I believe Rev. Owens makes some good points here as he discusses the importance of not alienating segments of your congregation through your preaching, while not watering down the truth. http://www.slate.com/articles/news_and_politics/faithbased/2017/02/an_episcopal_priest_on_writing_his_first_sermon_of_the_trump_presidency.html
Thanks for raising this issue, Alex. Actually, darn you for raising this issue since it reminds me of my experience of referencing the refugee/immigration issue in my sermon last Sunday!
My current series is called "Practicing Jesus," in which I'm examining the everyday dimensions of Jesus' teachings. My focus last Sunday was the great commandment and the one Jesus said was like it - i.e. love God; love neighbor. In large part due to the Bible study I did in preparation for one of my posts in these forums, in my sermon I chose to reference the refugee/immigration issue through the lens of Leviticus 19.33-34 and its call to love foreigners as yourself.

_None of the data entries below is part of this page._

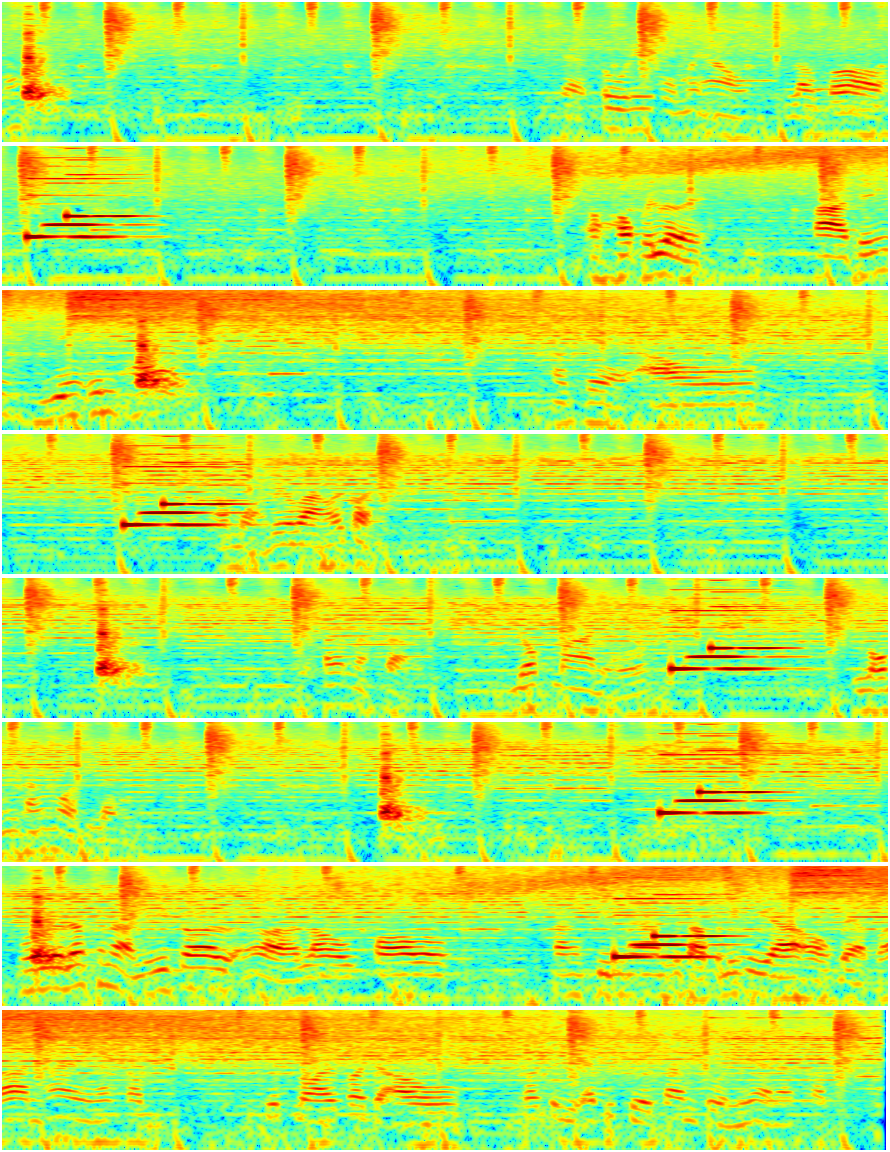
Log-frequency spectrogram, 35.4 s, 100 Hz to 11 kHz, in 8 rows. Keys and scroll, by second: 1.0 w, 4.8 w, 7.5 w, 10.7 w, 14.7 d, 15.1 w, 18.6 a, 21.9 w, 25.7 w, 27.3 a, 29.0 d, 32.2 a.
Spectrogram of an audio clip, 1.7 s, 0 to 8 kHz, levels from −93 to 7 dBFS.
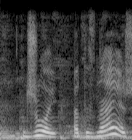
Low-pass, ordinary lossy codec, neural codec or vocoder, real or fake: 7.2 kHz; Opus, 64 kbps; none; real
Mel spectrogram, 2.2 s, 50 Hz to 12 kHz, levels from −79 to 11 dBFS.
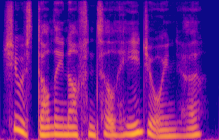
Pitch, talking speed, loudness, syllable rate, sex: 190 Hz, 220 wpm, -14 LUFS, 5.5 syllables/s, female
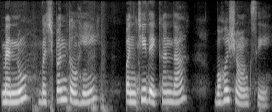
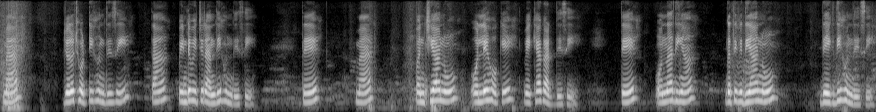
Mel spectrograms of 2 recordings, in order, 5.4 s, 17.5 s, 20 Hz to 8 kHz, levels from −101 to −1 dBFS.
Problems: none marked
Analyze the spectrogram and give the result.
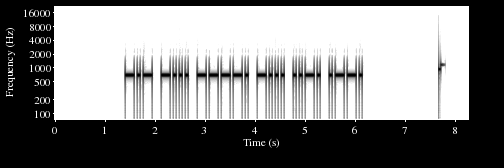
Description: Morse code, heard as a keyed tone, about 20 wpm, 700 Hz. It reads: KB9BFP
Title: USA Call Signs Repeated 3x 20wpm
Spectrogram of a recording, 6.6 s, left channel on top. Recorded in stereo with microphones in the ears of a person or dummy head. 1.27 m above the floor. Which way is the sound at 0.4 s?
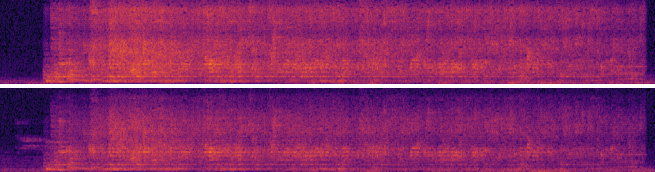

Following worship, one of the people new to our church told me she had read in her Bible that morning how "a wall had been rebuilt." I knew she was talking about the book of Nehemiah. I also knew that she was connecting Nehemiah's wall with President Trump's proposed wall along the U.S./Mexico border. And I also knew that she had not walked through the line to say hello to me as she always had. Pressure sensors began a low hum.
I got her attention before she and her husband left. At the end of our brief lobby chat, which was friendly and respectful, she said "But you're right," a comment of uncertain meaning about my sermon's engagement with the Leviticus 19 text.
I shot her an email during the week affirming her practice of reading the Bible and her efforts to connect what she read in Scripture with her everyday life. I invited her to contact me if she wanted to talk more about any of the issues that we each had raised. Since neither she nor her husband responds to email messages, it hasn't surprised me that she has yet to respond to my message.
In case you or others want know and possibly comment on the way I approached the immigration issue, here's the relevant part of last week's sermon (the "job description" mention came from the sermon's introduction, which set up "Love God; love neighbor" as the job description of Jesus followers):
Our nation is currently in a pointed, passionate, fiery debate over immigrants and refugees. We could talk like politicians about that issue - and bicker and spit at each other - but we’re not politicians. We’re Jesus followers. What’s our rule? Love God; love neighbor. I don’t care about your politics on that issue. I care about your job description. Demand that politicians treat refugees and immigrants the way that loves them as we love ourselves.
I am straying into the partisan divide, I know, but I found these verses last night. You can’t tell me you don’t think they belong in the conversation. Leviticus 19.33-34....
Again, I don’t care about your politics. I care about your job description. You have a right to any opinion about any subject. But as a follower of Jesus you have a responsibility to conform your opinions to these four words - love God; love neighbor.
Who’s our neighbor? Ask Jesus. He’ll probably tell you the parable of the good Samaritan. Who was the neighbor in that story? The wounded Jew. For whom was the wounded Jew a neighbor? The Samaritan who tended to him, took him to care, and provided for the cost of that care. The Samaritan loved the foreigner - his enemy - as himself. The Samaritan knew his job description. Make sure you know and follow yours.